The data -
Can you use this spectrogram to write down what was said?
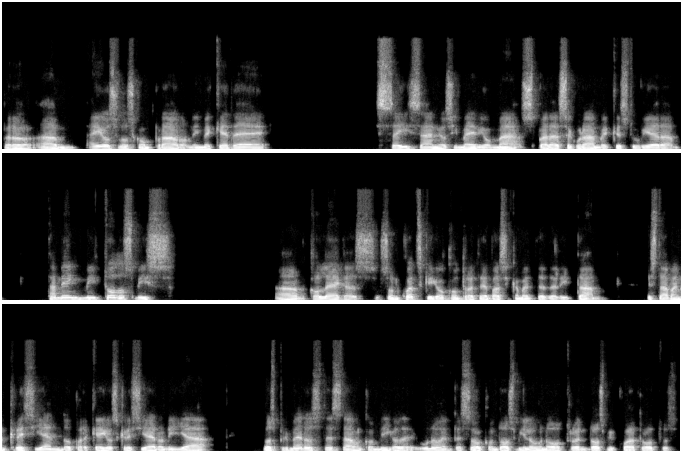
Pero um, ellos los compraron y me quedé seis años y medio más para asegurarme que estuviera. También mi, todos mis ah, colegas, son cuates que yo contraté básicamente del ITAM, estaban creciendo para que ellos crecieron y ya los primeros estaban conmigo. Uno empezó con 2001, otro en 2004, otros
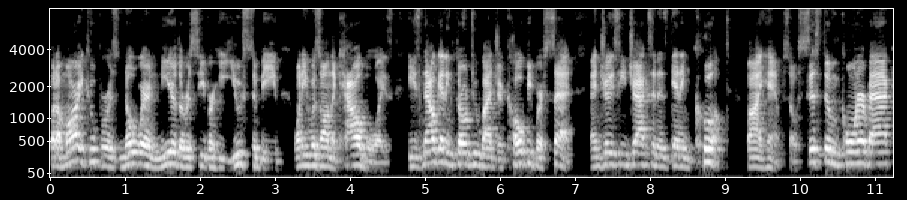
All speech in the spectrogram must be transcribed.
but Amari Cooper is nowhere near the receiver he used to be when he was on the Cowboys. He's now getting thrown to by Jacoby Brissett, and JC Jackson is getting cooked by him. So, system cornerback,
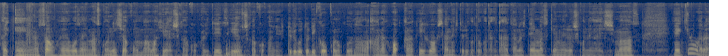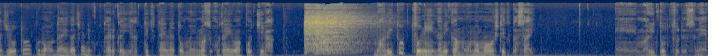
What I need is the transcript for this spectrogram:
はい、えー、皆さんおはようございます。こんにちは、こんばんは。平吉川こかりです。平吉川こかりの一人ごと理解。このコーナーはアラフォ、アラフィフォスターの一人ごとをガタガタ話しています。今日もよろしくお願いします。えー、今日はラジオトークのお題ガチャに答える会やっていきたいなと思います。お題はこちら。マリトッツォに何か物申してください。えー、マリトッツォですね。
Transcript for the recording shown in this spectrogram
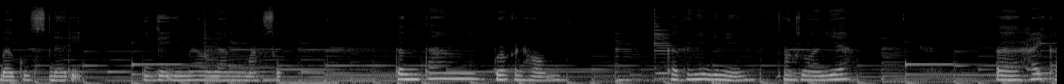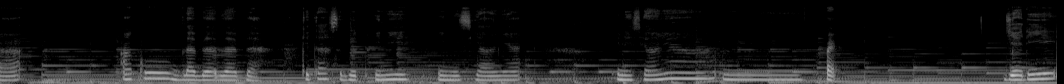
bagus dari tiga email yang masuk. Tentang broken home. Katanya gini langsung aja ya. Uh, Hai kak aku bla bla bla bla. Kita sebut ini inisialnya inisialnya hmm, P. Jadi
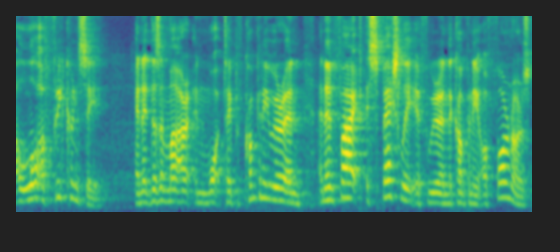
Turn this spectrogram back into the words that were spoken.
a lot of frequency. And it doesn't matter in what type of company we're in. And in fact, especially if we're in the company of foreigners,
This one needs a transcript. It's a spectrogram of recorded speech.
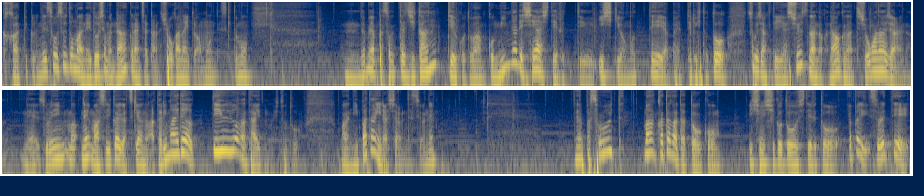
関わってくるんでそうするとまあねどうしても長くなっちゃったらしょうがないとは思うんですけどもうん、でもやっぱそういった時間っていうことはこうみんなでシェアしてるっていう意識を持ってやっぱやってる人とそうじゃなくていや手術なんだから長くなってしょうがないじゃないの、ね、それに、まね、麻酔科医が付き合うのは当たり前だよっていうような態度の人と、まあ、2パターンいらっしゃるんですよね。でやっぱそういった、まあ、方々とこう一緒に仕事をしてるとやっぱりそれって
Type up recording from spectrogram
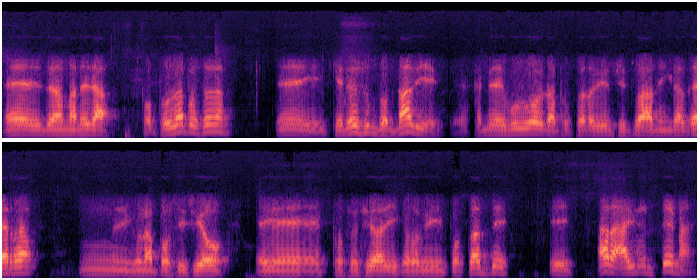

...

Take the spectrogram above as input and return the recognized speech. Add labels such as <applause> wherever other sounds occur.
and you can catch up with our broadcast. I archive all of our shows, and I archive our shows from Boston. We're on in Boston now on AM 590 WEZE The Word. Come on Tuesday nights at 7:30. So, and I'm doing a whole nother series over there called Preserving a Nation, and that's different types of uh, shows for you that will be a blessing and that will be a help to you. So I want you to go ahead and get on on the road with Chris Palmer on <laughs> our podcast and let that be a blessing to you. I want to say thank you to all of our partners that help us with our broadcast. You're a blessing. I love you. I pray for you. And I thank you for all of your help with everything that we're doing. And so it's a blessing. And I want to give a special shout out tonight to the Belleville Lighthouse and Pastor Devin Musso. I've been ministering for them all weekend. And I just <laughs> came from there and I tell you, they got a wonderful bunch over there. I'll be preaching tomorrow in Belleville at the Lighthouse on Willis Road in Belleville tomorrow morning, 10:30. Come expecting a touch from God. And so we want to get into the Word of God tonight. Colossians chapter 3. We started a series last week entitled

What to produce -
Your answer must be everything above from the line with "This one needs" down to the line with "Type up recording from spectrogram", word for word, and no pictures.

Solution for this exercise -
This one needs a transcript. It's a spectrogram of recorded speech.
関わってくるんでそうするとまあねどうしても長くなっちゃったらしょうがないとは思うんですけどもうん、でもやっぱそういった時間っていうことはこうみんなでシェアしてるっていう意識を持ってやっぱやってる人とそうじゃなくていや手術なんだから長くなってしょうがないじゃないの、ね、それに、まね、麻酔科医が付き合うのは当たり前だよっていうような態度の人と、まあ、2パターンいらっしゃるんですよね。でやっぱそういった、まあ、方々とこう一緒に仕事をしてるとやっぱりそれって
Type up recording from spectrogram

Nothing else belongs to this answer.